REQUIRED ACTION
From the records below, extract all the text exactly and leave the images behind.

BEGIN

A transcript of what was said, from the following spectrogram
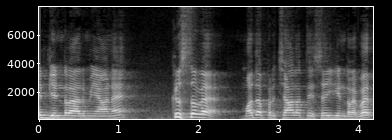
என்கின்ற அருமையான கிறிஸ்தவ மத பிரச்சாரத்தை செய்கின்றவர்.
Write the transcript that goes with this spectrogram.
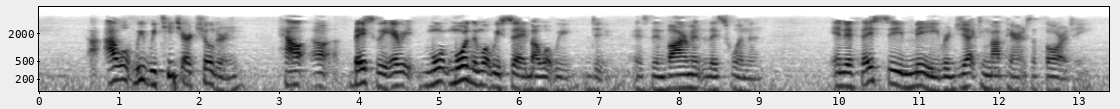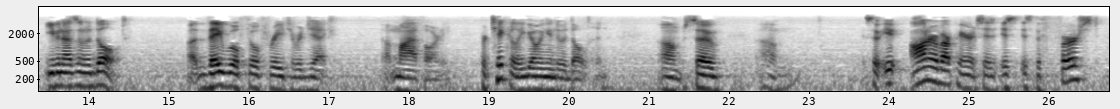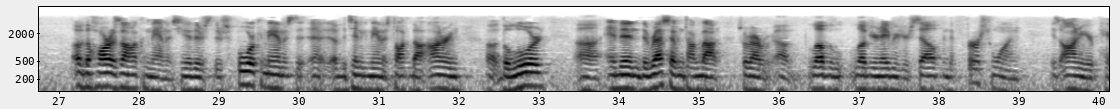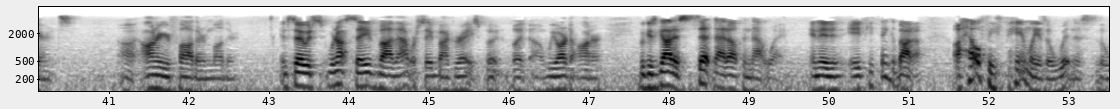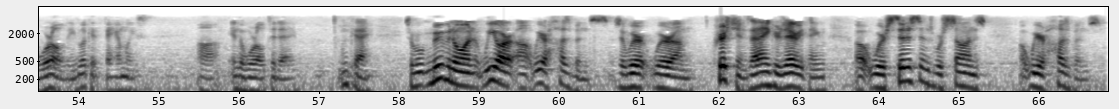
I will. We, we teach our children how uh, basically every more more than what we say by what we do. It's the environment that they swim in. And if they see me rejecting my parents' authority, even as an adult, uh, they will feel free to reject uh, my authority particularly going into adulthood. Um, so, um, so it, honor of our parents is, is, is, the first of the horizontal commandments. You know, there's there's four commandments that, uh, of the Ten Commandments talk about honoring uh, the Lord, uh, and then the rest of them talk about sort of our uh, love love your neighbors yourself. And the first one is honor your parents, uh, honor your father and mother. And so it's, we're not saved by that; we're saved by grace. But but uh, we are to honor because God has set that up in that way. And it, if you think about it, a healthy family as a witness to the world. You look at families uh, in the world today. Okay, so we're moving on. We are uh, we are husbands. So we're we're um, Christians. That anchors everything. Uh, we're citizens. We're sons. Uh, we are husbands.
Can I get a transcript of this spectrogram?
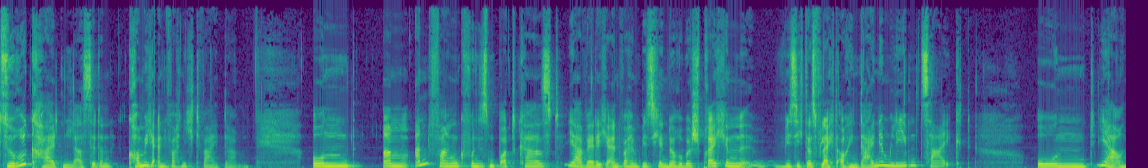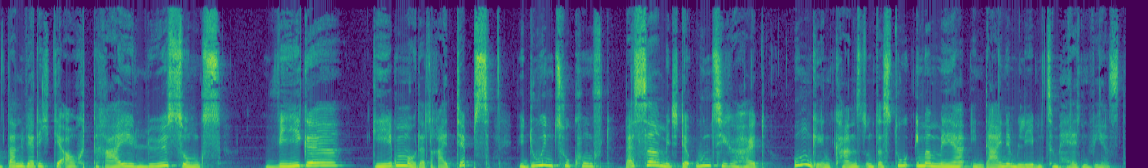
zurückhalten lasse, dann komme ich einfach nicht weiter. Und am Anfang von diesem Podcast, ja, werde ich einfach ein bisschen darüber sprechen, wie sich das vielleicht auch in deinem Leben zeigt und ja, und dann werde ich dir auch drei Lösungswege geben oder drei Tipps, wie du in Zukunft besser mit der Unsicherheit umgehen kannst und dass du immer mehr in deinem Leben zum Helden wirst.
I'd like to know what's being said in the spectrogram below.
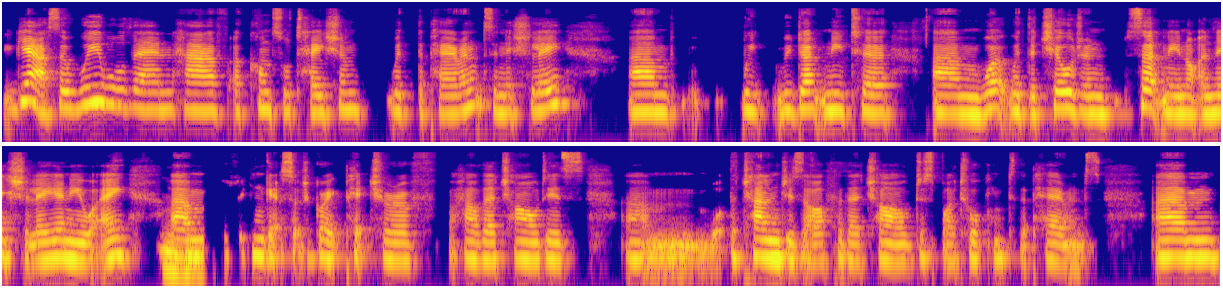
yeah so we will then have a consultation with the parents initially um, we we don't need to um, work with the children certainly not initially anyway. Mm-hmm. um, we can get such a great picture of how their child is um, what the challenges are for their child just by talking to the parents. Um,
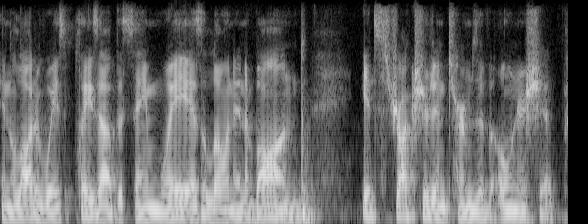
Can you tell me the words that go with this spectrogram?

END

ANSWER SECTION
A transcript of what was said, from the following spectrogram
என்கின்ற அருமையான கிறிஸ்தவ மத பிரச்சாரத்தை செய்கின்றவர்.
Write the transcript that goes with this spectrogram.
I will. We, we teach our children how uh, basically every more more than what we say by what we do. It's the environment that they swim in. And if they see me rejecting my parents' authority, even as an adult, uh, they will feel free to reject uh, my authority particularly going into adulthood. Um, so, um, so it, honor of our parents is, is, is, the first of the horizontal commandments. You know, there's there's four commandments that, uh, of the Ten Commandments talk about honoring uh, the Lord, uh, and then the rest of them talk about sort of our uh, love love your neighbors yourself. And the first one is honor your parents, uh, honor your father and mother. And so it's, we're not saved by that; we're saved by grace. But but uh, we are to honor because God has set that up in that way. And it, if you think about it, a healthy family as a witness to the world. You look at families uh, in the world today. Okay, so we're moving on. We are uh, we are husbands. So we're we're um, Christians. That anchors everything. Uh, we're citizens. We're sons. Uh, we are husbands.
Can I get a transcript of this spectrogram?
zurückhalten lasse, dann komme ich einfach nicht weiter. Und am Anfang von diesem Podcast, ja, werde ich einfach ein bisschen darüber sprechen, wie sich das vielleicht auch in deinem Leben zeigt und ja, und dann werde ich dir auch drei Lösungswege geben oder drei Tipps, wie du in Zukunft besser mit der Unsicherheit umgehen kannst und dass du immer mehr in deinem Leben zum Helden wirst.
I'd like to know what's being said in the spectrogram below.
yeah so we will then have a consultation with the parents initially um, we we don't need to um, work with the children certainly not initially anyway. Mm-hmm. um, we can get such a great picture of how their child is um, what the challenges are for their child just by talking to the parents. Um,
Can you tell me the words that go with this spectrogram?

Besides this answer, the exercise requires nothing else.